Budget uncertainty plays havoc with intelligence planning, ODNI director says
Budget uncertainty continues to play havoc with acquisition and workforce planning within the intelligence community as the specter of a new round of budget cuts hangs over the government, according to James Clapper, director of the Office of National Intelligence.
Uncertainty is the best way to describe the current budget environment for intelligence as the government enters fiscal year 2016 facing another year of sequestration, depending on what happens in Congress, the ODNI director said. Moreover, that uncertainty isn’t expected to end in the near future, making planning for fiscal 2017 and beyond difficult for the intelligence community, he said during remarks delivered at an intelligence and national security forum on Wednesday.
“We have 30 or so major system acquisitions to manage across the IC and it plays havoc when you don’t know what the budget situation is going to be,” Clapper said. “And, of course, it has a huge impact on our most valuable asset, which is our workforce.”
ODNI has served as a litmus test over the last four years, he noted.
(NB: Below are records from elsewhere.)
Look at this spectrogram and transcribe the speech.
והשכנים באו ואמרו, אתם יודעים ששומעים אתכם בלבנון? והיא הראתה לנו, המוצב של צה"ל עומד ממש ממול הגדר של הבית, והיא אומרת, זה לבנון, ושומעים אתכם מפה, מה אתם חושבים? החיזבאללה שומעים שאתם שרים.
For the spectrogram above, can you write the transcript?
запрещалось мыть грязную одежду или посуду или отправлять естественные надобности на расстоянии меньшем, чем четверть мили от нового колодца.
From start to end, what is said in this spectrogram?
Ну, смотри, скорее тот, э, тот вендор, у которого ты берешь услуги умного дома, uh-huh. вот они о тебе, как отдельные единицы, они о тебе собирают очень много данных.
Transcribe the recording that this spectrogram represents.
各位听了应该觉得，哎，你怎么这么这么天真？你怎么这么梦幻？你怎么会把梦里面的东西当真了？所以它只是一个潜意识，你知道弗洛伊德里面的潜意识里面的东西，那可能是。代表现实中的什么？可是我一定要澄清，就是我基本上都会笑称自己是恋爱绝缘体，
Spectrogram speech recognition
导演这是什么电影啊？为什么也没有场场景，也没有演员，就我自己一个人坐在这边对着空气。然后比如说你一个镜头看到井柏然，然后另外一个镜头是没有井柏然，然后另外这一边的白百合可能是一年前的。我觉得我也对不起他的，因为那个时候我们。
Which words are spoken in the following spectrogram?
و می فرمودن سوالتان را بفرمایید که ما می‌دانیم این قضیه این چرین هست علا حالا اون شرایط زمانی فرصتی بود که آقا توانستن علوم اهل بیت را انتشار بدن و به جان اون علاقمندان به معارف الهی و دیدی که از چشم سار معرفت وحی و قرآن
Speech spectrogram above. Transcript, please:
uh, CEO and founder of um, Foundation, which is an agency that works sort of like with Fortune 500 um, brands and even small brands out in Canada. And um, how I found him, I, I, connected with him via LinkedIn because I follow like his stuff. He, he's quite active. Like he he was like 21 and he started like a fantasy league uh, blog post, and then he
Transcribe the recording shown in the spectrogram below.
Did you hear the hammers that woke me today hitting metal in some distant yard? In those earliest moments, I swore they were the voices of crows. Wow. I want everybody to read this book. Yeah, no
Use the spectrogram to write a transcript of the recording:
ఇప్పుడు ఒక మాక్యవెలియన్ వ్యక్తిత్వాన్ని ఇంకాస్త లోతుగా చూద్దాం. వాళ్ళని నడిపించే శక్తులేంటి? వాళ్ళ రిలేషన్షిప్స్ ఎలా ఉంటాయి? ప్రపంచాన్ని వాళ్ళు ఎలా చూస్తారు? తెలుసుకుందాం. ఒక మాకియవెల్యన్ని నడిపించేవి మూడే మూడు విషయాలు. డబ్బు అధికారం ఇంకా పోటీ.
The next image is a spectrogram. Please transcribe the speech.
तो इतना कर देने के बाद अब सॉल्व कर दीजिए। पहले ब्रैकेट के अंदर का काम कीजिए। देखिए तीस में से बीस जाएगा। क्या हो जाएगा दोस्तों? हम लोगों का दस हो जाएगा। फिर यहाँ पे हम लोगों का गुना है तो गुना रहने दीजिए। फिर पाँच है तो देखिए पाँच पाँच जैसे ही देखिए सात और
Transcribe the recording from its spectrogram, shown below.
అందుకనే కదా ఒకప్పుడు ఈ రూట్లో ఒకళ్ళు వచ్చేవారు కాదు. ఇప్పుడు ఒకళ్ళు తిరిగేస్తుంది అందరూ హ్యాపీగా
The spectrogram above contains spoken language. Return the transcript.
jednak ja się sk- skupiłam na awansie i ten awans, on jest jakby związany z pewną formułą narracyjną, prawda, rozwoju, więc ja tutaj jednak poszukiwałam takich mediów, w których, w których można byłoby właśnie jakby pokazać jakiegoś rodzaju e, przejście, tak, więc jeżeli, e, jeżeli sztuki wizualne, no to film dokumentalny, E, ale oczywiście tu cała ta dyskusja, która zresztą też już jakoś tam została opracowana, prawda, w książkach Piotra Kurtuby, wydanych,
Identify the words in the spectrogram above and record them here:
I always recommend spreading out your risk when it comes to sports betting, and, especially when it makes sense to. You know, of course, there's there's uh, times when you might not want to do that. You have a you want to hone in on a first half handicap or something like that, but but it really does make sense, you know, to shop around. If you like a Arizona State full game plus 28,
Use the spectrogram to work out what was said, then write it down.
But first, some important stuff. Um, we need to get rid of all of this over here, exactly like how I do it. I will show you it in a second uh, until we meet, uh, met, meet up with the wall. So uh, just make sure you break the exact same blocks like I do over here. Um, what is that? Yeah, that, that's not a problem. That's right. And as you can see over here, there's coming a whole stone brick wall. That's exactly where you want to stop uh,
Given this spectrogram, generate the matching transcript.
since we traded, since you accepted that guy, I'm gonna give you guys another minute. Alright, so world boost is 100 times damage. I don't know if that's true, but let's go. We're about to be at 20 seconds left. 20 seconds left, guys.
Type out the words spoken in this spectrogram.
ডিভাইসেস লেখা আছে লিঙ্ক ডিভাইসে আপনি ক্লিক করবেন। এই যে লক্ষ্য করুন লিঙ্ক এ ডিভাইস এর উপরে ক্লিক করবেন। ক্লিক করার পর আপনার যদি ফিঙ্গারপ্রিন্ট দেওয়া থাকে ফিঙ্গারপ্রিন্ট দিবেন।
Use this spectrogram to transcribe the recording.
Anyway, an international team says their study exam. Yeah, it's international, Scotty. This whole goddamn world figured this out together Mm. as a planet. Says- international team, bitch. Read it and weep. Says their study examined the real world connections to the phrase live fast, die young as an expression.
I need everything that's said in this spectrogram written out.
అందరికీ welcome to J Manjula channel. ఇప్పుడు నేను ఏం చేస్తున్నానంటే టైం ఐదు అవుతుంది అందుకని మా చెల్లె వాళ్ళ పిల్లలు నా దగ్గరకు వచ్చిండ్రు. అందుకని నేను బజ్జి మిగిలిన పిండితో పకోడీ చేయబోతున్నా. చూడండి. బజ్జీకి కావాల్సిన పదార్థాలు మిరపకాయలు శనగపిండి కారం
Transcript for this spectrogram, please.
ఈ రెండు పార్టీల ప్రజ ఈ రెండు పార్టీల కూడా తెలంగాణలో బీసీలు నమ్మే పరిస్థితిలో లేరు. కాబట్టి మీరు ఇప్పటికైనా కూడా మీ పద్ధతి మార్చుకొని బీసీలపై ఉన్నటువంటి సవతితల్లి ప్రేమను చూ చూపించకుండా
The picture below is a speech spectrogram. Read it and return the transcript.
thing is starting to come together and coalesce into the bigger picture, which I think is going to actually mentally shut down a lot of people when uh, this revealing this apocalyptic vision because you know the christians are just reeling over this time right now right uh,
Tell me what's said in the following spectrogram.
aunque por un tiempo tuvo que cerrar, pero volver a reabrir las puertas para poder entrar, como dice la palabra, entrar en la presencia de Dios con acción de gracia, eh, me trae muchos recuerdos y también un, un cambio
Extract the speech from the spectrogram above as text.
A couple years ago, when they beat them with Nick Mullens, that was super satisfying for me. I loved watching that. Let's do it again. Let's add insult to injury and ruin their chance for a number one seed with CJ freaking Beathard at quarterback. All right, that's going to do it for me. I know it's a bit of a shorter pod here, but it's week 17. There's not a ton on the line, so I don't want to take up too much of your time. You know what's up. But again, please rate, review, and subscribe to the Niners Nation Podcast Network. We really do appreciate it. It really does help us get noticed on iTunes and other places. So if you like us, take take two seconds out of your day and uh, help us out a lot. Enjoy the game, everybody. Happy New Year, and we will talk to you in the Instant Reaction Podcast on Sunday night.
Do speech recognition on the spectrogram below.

He would like to think ODNI has earned its keep with responsible spending. Now, ODNI has to determine where to cut. The “first priority is to protect the workforce,” he said.
Clapper made his remarks Wednesday at the Intelligence & National Security Summit co-hosted by INSA and AFCEA in Washington, D.C. After a brief keynote, Clapper answered questions from John Negroponte, the first director of National Intelligence and a former U.S. ambassador, and the audience.
An influx of new talent came into the intelligence community after the Sept. 11, 2001, terrorist attacks, Clapper said. Now the attrition rate is not all that high. Given the current budget situation and stipulations of the Budget Control Act, there aren’t going to be a lot of openings.
Clapper noted that the workforce of the future will be younger and more mobile.
“We need to be able to facilitate the ability of young people to come to the community and go to industry, get refreshed technologically, and come back to the community,” Clapper said. The younger workforce is interested in technological challenges, not necessarily in staying with an institution for 30 years.
Clapper also used the occasion to emphasize the need for the intelligence community to be transparent.
“Yes, we have to protect our secrets, sources, methods and tradecraft but we have to be more transparent about the things we can talk about,” Clapper said. “Now the American public expects us to talk about how we are using the power of U.S. intelligence responsibly.”
That is a lesson the intelligence community did not learn quickly enough, he said. So the intelligence community is now correcting misunderstandings and discussing its work. For instance, ODNI recently released 5,000 pages of declassified material via social media.
Clapper also said he is “pretty confident” the U.S. intelligence community can monitor and verify that Iran is in compliance with all of the requirements of a nuclear agreement with U.S. and six other nations, if it goes through.
“We are fielding some independent capabilities that I can’t go into that will enable us to have good insight into the nuclear-industrial enterprise of Iran,” he said.